> **Aim of the task**: An exact copy of every record below is needed, with all pictures removed.

-=-=-

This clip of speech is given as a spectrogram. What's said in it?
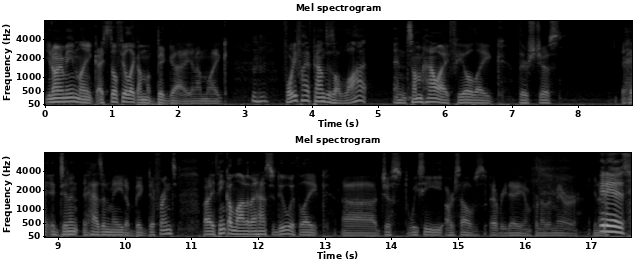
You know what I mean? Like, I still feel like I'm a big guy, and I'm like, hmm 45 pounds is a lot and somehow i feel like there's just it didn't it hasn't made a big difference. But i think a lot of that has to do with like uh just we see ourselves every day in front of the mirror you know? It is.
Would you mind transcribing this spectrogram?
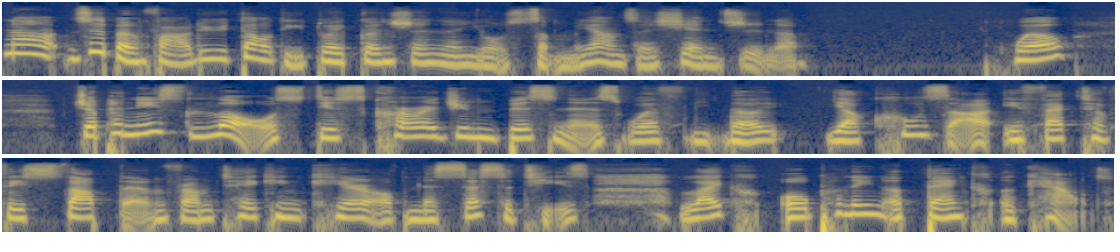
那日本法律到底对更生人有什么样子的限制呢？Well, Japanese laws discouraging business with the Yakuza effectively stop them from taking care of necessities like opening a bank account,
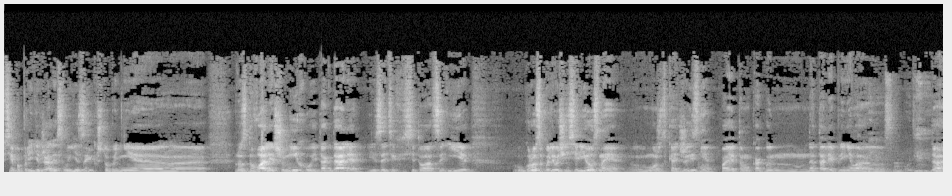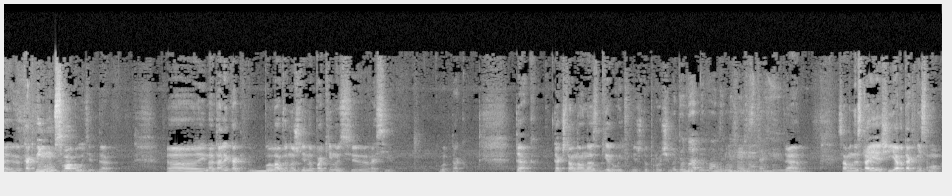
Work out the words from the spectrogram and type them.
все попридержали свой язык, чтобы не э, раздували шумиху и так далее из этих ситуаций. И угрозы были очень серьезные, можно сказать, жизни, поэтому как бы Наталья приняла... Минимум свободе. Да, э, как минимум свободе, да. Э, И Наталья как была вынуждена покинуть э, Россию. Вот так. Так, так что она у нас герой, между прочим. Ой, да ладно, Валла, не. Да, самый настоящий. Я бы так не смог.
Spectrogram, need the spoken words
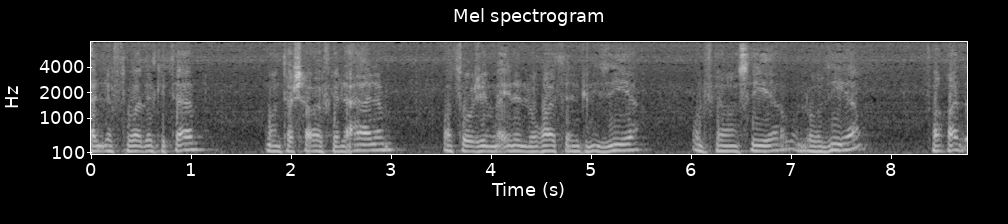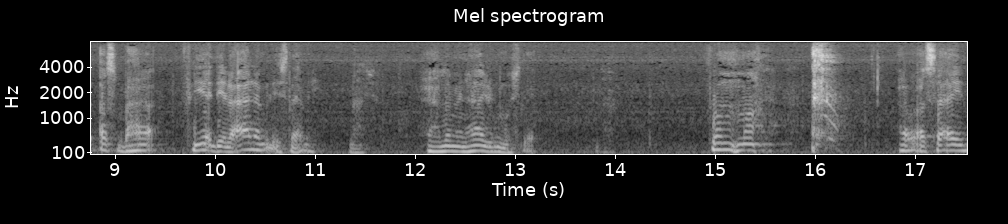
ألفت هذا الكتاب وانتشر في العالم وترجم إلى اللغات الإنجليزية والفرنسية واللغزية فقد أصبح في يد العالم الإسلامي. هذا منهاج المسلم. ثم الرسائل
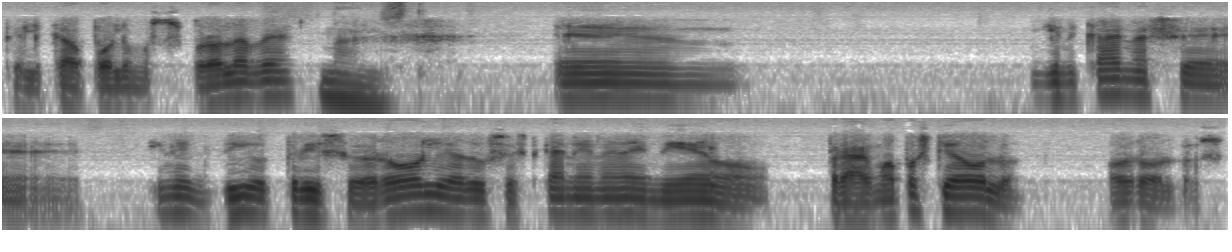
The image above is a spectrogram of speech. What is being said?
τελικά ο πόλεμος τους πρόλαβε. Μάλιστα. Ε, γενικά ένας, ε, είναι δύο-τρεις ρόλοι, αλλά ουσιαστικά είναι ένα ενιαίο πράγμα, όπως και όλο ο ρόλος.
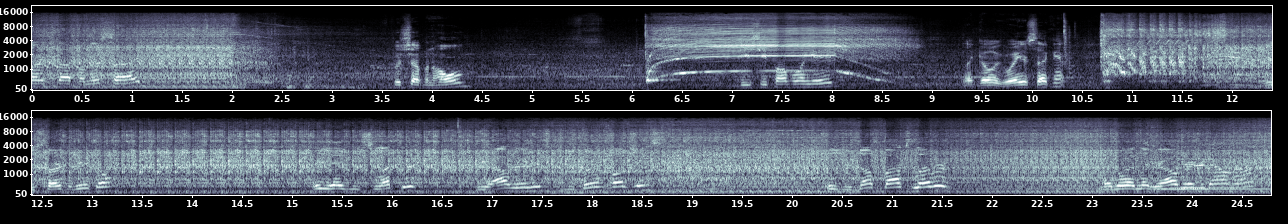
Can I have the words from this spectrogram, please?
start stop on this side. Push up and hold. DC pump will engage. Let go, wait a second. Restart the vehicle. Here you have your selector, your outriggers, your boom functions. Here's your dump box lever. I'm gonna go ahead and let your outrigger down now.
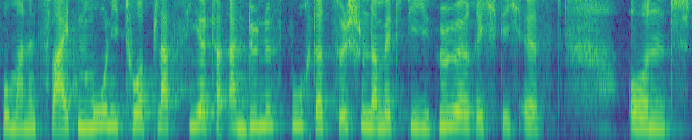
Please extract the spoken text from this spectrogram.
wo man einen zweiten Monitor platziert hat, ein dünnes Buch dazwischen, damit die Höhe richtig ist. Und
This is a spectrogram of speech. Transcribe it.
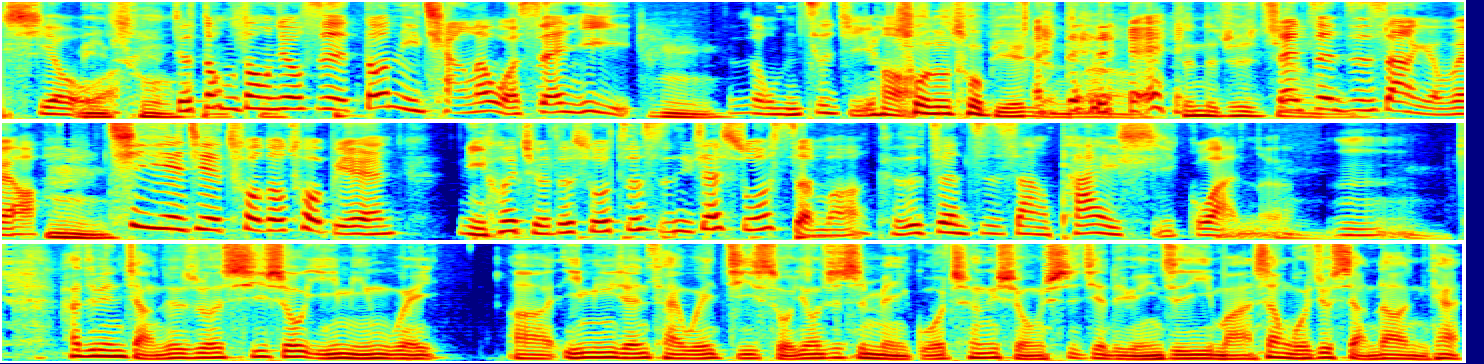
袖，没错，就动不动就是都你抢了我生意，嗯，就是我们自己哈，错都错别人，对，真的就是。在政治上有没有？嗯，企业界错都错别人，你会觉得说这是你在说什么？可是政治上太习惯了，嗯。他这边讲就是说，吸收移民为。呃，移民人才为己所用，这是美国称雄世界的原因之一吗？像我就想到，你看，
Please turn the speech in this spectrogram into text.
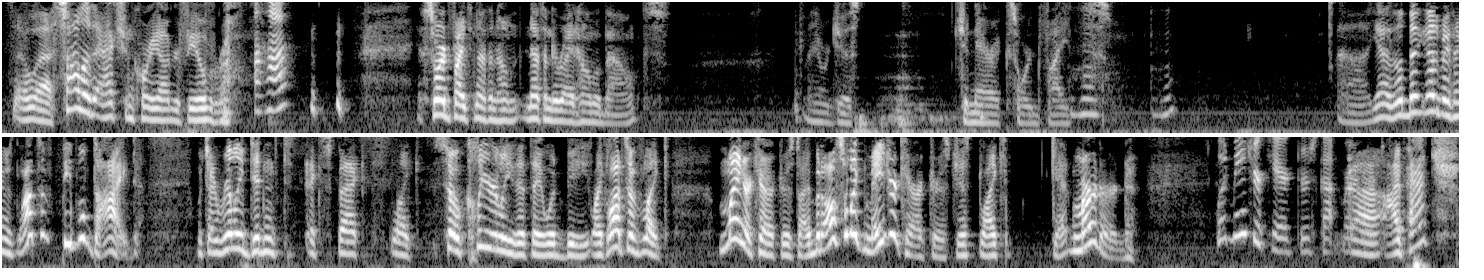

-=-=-

> **Result for this exercise**:
This clip of speech is given as a spectrogram. What's said in it?
You know what I mean? Like, I still feel like I'm a big guy, and I'm like, hmm 45 pounds is a lot and somehow i feel like there's just it didn't it hasn't made a big difference. But i think a lot of that has to do with like uh just we see ourselves every day in front of the mirror you know? It is.
Would you mind transcribing this spectrogram?
那日本法律到底对更生人有什么样子的限制呢？Well, Japanese laws discouraging business with the Yakuza effectively stop them from taking care of necessities like opening a bank account,
Work out the words from the spectrogram and type them.
все попридержали свой язык, чтобы не э, раздували шумиху и так далее из этих ситуаций. И угрозы были очень серьезные, можно сказать, жизни, поэтому как бы Наталья приняла... Минимум свободе. Да, э, как минимум свободе, да. Э, И Наталья как была вынуждена покинуть э, Россию. Вот так. Так, так что она у нас герой, между прочим. Ой, да ладно, Валла, не. Да, самый настоящий. Я бы так не смог.
Spectrogram, need the spoken words
ألفت هذا الكتاب وانتشر في العالم وترجم إلى اللغات الإنجليزية والفرنسية واللغزية فقد أصبح في يد العالم الإسلامي. هذا منهاج المسلم. ثم الرسائل
The image above is a spectrogram of speech. What is being said?
τελικά ο πόλεμος τους πρόλαβε. Μάλιστα. Ε, γενικά ένας, ε, είναι δύο-τρεις ρόλοι, αλλά ουσιαστικά είναι ένα ενιαίο πράγμα, όπως και όλο ο ρόλος.
Can I have the words from this spectrogram, please?
start stop on this side. Push up and hold. DC pump will engage. Let go, wait a second. Restart the vehicle. Here you have your selector, your outriggers, your boom functions. Here's your dump box lever. I'm gonna go ahead and let your outrigger down now.
Please extract the spoken text from this spectrogram.
wo man einen zweiten Monitor platziert hat, ein dünnes Buch dazwischen, damit die Höhe richtig ist. Und
This is a spectrogram of speech. Transcribe it.
袖，没错，就动不动就是都你抢了我生意，嗯，就是我们自己哈，错都错别人，对，真的就是。在政治上有没有？嗯，企业界错都错别人，你会觉得说这是你在说什么？可是政治上太习惯了，嗯。他这边讲就是说，吸收移民为。呃，移民人才为己所用，这是美国称雄世界的原因之一吗？像我就想到，你看，
Please turn the speech in this spectrogram into text.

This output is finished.